Trump promotes disinformation on poll watchers during first presidential debate

    Minnesota Secretary of State Steve Simon
    Minnesota Secretary of State Steve Simon took to Twitter after Tuesday's presidential debate to explain Minnesota's rules on poll watchers. Simon is shown here speaking with city clerk Melissa Kennedy during a public accuracy test of Election Day voting machines in 2018. Photo by Stephen Maturen/Getty Images.

    During the first presidential debate Tuesday night, President Donald Trump claimed that poll watchers — people who monitor polling places and potentially challenge votes — were kicked out of Philadelphia polling places. This is not true.

    “I’m urging my supporters to go into the polls and watch very carefully, because that’s what has to happen,” Trump said during the debate. “In Philadelphia, they went in to watch, they’re called poll watchers — a very safe, very nice thing. They were thrown out. They weren’t allowed to watch. You know why? [Be]cause bad things happen in Philadelphia, bad things.”

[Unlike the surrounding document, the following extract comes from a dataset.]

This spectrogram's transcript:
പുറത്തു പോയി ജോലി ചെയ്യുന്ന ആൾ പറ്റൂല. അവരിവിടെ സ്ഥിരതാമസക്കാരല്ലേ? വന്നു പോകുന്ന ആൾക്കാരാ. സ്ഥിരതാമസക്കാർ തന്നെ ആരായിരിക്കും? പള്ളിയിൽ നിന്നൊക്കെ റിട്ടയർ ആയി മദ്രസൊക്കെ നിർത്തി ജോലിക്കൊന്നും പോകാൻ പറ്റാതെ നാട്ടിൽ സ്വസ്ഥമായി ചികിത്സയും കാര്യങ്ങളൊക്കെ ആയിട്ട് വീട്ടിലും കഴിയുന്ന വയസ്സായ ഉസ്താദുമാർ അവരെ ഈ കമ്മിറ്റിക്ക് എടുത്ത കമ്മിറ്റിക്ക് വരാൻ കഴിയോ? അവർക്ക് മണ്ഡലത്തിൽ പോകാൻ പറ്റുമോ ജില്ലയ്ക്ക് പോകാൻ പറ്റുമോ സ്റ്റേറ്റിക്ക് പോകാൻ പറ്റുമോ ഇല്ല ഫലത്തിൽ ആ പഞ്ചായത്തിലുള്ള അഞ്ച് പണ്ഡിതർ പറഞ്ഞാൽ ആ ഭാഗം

    As the Philadelphia Inquirer reported Wednesday, satellite polling stations have opened in Philadelphia, where voters can submit only mail-in ballots — meaning there’s no need for poll watchers and campaigns aren’t entitled to place them there. The Trump campaign also doesn’t have official poll watchers approved to work in Philadelphia yet. Election officials are also required to follow safety protocols — including limiting the number of people indoors — in response to the COVID-19 pandemic.

    Responsibilities and qualifications for poll watchers vary state-by-state.

    Secretary of State Steve Simon took to Twitter Wednesday morning to clarify Minnesota’s laws regarding poll watchers.

    Minnesota allows poll “challengers” but they must be appointed by written certificate and are only allowed to challenge a person’s vote “if and only if they have personal knowledge of that voter’s ineligibility.” A vote can’t be challenged based on suspicions alone.

    Per Minnesota state law, only one of these poll challengers per major political party is allowed at a given precinct.

    And there are strict rules regulating their behavior. They can’t attempt to intimidate voters, take photos in a polling location, make lists or go within six feet of a ballot counter. They’re not even allowed to speak directly to voters; if they want to challenge a vote, they must provide a written challenge to the precinct’s election judge. 

    Only voters, election officials or exit pollers can stand within 100 feet of a polling place, per Minnesota law.

    So, those who are not appointed as official poll challengers, but who still want to watch,  must stay at least 100 feet outside of the polling station, according to the Star Tribune. That 100 foot rule, like in many other states, applies to electioneers as well. 

    Republicans have been amping up efforts to recruit some 50,000 poll watchers nationally to fight unsubstantiated claims of widespread voter fraud. Such recruitment efforts are taking place in-state too, the Duluth News Tribune reported recently.

    A federal consent decree that limited the Republican Party’s poll watcher activity expired in 2017, making this the first general election in 40 years to see such a mass national poll-watching plan by the GOP.

    Though having designated poll-challengers is a common practice, DFL-affiliates have voiced opposition to the GOP’s recruitment tactics, citing a history of voter intimidation practices.

    Despite recent allegations of illegal voting from a right-wing media outlet, voter fraud is extremely rare.

    Of the nearly 3 million Minnesotans who voted in the 2016 presidential election, 11 people were convicted of being ineligible to vote.

    Dylan Miettinen
    Dylan Miettinen is a Reformer intern. A fourth-year student at the University of Minnesota, he was born and raised in Omaha, Neb. He currently serves as the editor-in-chief of the campus newspaper, the Minnesota Daily. He's also worked for CNN, the Minnesota Media and Publishing Association and the Fiction/Non/Fiction podcast.